All entries below are to be returned exactly, with pictures left out.
─── Input
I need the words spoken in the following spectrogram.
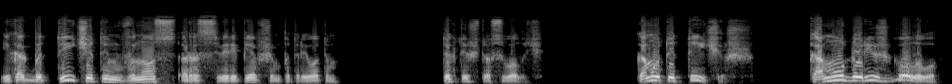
и как бы тычет им в нос рассверепевшим патриотам. — Так ты что, сволочь? Кому ты тычешь? Кому дуришь голову?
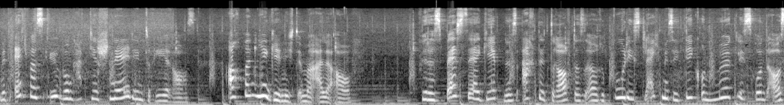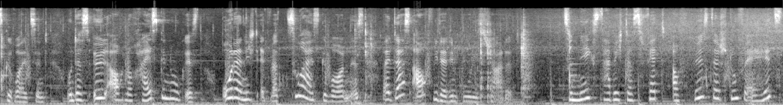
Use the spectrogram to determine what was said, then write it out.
Mit etwas Übung habt ihr schnell den Dreh raus. Auch bei mir gehen nicht immer alle auf. Für das beste Ergebnis achtet darauf, dass eure Pudis gleichmäßig dick und möglichst rund ausgerollt sind und das Öl auch noch heiß genug ist oder nicht etwa zu heiß geworden ist, weil das auch wieder den Pudis schadet. Zunächst habe ich das Fett auf höchster Stufe erhitzt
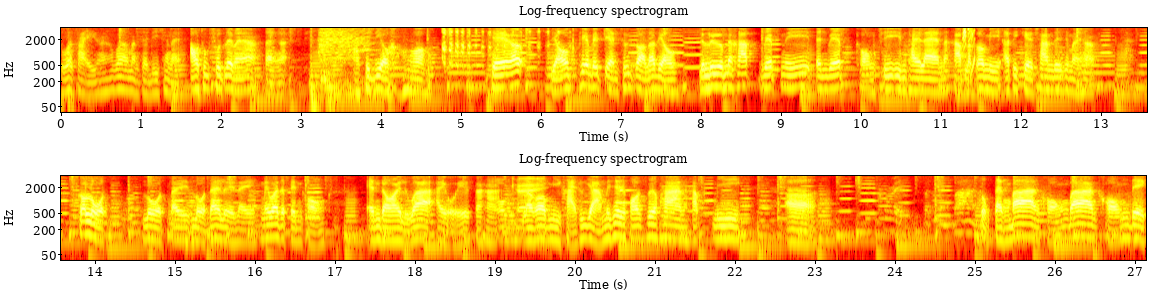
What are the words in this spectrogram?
ตัวใส่นะว่ามันจะดีแค่ไหน เอาทุกชุดเลยไหมอะแต่งอะเอาชุดเดียวก็พอโอเคแล้วเดี๋ยวเพียนไปเปลี่ยนชุดก่อนแล้วเดี๋ยว อย่าลืมนะครับ เว็บนี้เป็นเว็บของ s h e in Thailand นะครับ แล้วก็มีแอปพลิเคชันด้วยใช่ไหมครับ ก็โหลดโหลดไปโหลดได้เลยใน ไม่ว่าจะเป็นของ Android หรือว่า iOS นะฮะโอเคแล้วก็มีขายทุกอย่างไม่ใช่เฉพาะเสื้อผ้านะครับ มีเอ่อ ตกแต่งบ้านของบ้านของเด็ก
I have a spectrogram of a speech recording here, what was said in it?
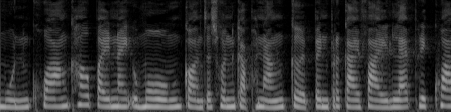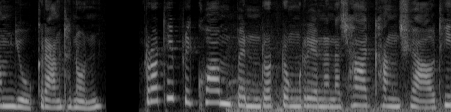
หมุนคว้างเข้าไปในอุโมงค์ก่อนจะชนกับผนังเกิดเป็นประกายไฟและพลิกคว่ำอยู่กลางถนน รถที่พลิกคว่ำเป็นรถโรงเรียนนานาชาติคังเฉาที่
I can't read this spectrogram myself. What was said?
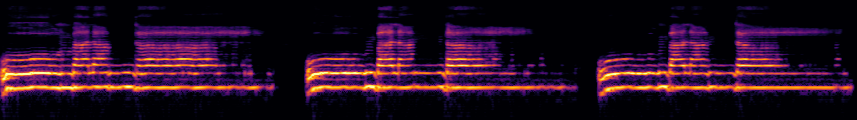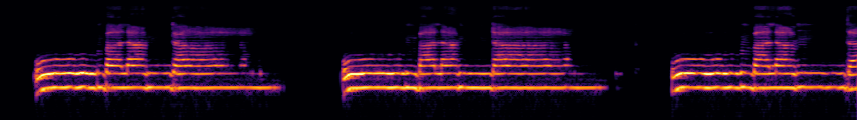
Om Balanda. Om Balanda. Om Balanda. Om Balanda. Om Balanda. Om Balanda.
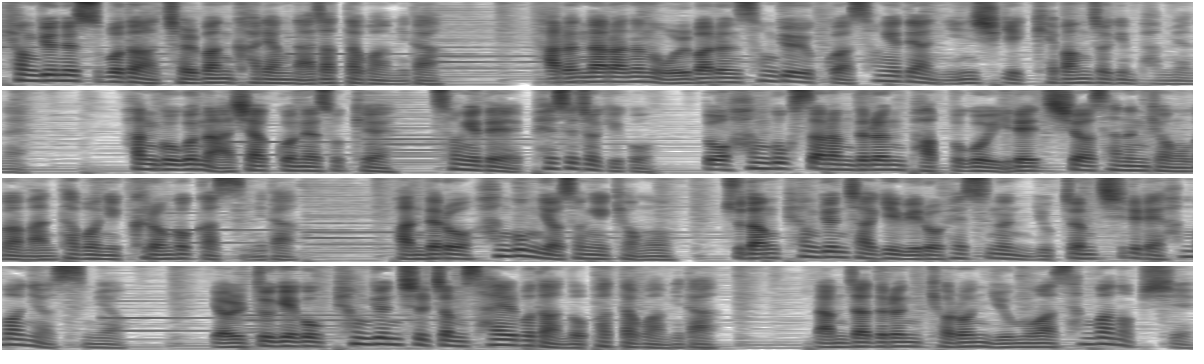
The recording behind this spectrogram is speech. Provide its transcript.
평균 횟수보다 절반가량 낮았다고 합니다. 다른 나라는 올바른 성교육과 성에 대한 인식이 개방적인 반면에 한국은 아시아권에 속해 성에 대해 폐쇄적이고 또 한국 사람들은 바쁘고 일에 치여 사는 경우가 많다 보니 그런 것 같습니다. 반대로 한국 여성의 경우 주당 평균 자기 위로 횟수는 6.7일에 한 번이었으며 12개국 평균 7.4일보다 높았다고 합니다. 남자들은 결혼 유무와 상관없이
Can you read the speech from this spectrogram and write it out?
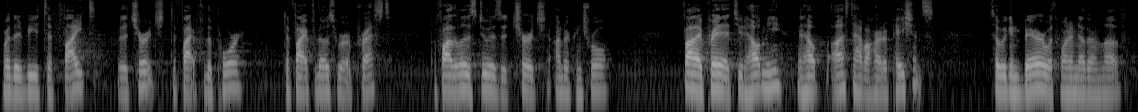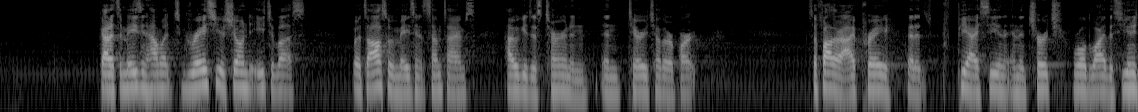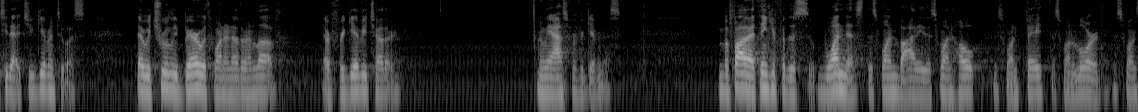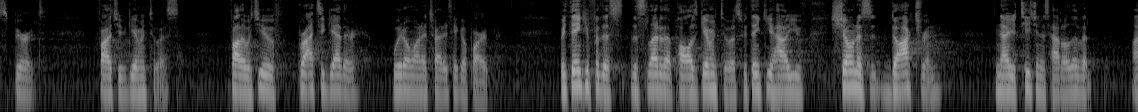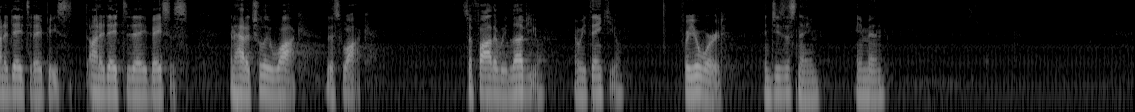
whether it be to fight for the church, to fight for the poor, to fight for those who are oppressed. But Father, let us do it as a church under control. Father, I pray that you'd help me and help us to have a heart of patience so we can bear with one another in love. God, it's amazing how much grace you have shown to each of us, but it's also amazing that sometimes how we could just turn and, and tear each other apart. So, Father, I pray that it's PIC and, and the church worldwide, this unity that you've given to us, that we truly bear with one another in love, that we forgive each other, and we ask for forgiveness. But Father, I thank you for this oneness, this one body, this one hope, this one faith, this one Lord, this one Spirit, Father, that you've given to us. Father, what you have brought together, we don't want to try to take apart. We thank you for this, this letter that Paul has given to us. We thank you how you've shown us doctrine now you're teaching us how to live it on a day-to-day piece, on a day-to-day basis, and how to truly walk this walk. So, Father, we love you and we thank you for your word. In Jesus' name, amen.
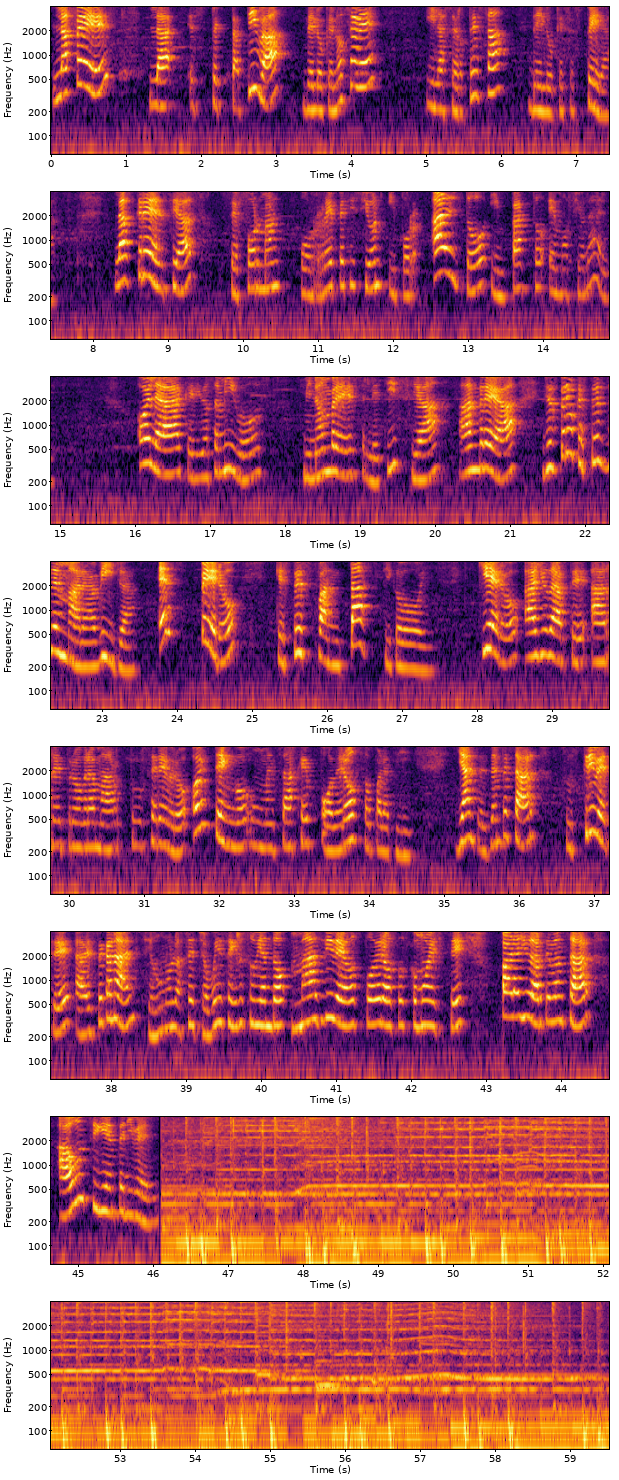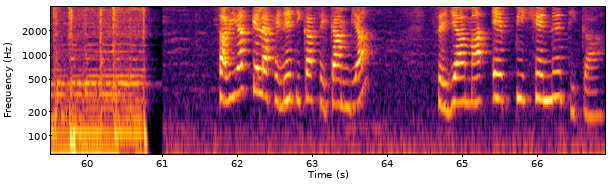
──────
Written solution:
I need the words spoken in the following spectrogram.
и как бы тычет им в нос рассверепевшим патриотам. — Так ты что, сволочь? Кому ты тычешь? Кому дуришь голову?
Use the spectrogram to determine what was said, then write it out.
Mit etwas Übung habt ihr schnell den Dreh raus. Auch bei mir gehen nicht immer alle auf. Für das beste Ergebnis achtet darauf, dass eure Pudis gleichmäßig dick und möglichst rund ausgerollt sind und das Öl auch noch heiß genug ist oder nicht etwa zu heiß geworden ist, weil das auch wieder den Pudis schadet. Zunächst habe ich das Fett auf höchster Stufe erhitzt
What are the words in this spectrogram?
ตัวใส่นะว่ามันจะดีแค่ไหน เอาทุกชุดเลยไหมอะแต่งอะเอาชุดเดียวก็พอโอเคแล้วเดี๋ยวเพียนไปเปลี่ยนชุดก่อนแล้วเดี๋ยว อย่าลืมนะครับ เว็บนี้เป็นเว็บของ s h e in Thailand นะครับ แล้วก็มีแอปพลิเคชันด้วยใช่ไหมครับ ก็โหลดโหลดไปโหลดได้เลยใน ไม่ว่าจะเป็นของ Android หรือว่า iOS นะฮะโอเคแล้วก็มีขายทุกอย่างไม่ใช่เฉพาะเสื้อผ้านะครับ มีเอ่อ ตกแต่งบ้านของบ้านของเด็ก
I have a spectrogram of a speech recording here, what was said in it?
หมุนคว้างเข้าไปในอุโมงค์ก่อนจะชนกับผนังเกิดเป็นประกายไฟและพลิกคว่ำอยู่กลางถนน รถที่พลิกคว่ำเป็นรถโรงเรียนนานาชาติคังเฉาที่
I can't read this spectrogram myself. What was said?
Om Balanda. Om Balanda. Om Balanda. Om Balanda. Om Balanda. Om Balanda.
The recording behind this spectrogram is speech. Provide its transcript.
평균 횟수보다 절반가량 낮았다고 합니다. 다른 나라는 올바른 성교육과 성에 대한 인식이 개방적인 반면에 한국은 아시아권에 속해 성에 대해 폐쇄적이고 또 한국 사람들은 바쁘고 일에 치여 사는 경우가 많다 보니 그런 것 같습니다. 반대로 한국 여성의 경우 주당 평균 자기 위로 횟수는 6.7일에 한 번이었으며 12개국 평균 7.4일보다 높았다고 합니다. 남자들은 결혼 유무와 상관없이
Can you read the speech from this spectrogram and write it out?
whether it be to fight for the church, to fight for the poor, to fight for those who are oppressed. But Father, let us do it as a church under control. Father, I pray that you'd help me and help us to have a heart of patience so we can bear with one another in love. God, it's amazing how much grace you have shown to each of us, but it's also amazing that sometimes how we could just turn and, and tear each other apart. So, Father, I pray that it's PIC and, and the church worldwide, this unity that you've given to us, that we truly bear with one another in love, that we forgive each other, and we ask for forgiveness. But Father, I thank you for this oneness, this one body, this one hope, this one faith, this one Lord, this one Spirit, Father, that you've given to us. Father, what you have brought together, we don't want to try to take apart. We thank you for this, this letter that Paul has given to us. We thank you how you've shown us doctrine now you're teaching us how to live it on a day-to-day piece, on a day-to-day basis, and how to truly walk this walk. So, Father, we love you and we thank you for your word. In Jesus' name, amen.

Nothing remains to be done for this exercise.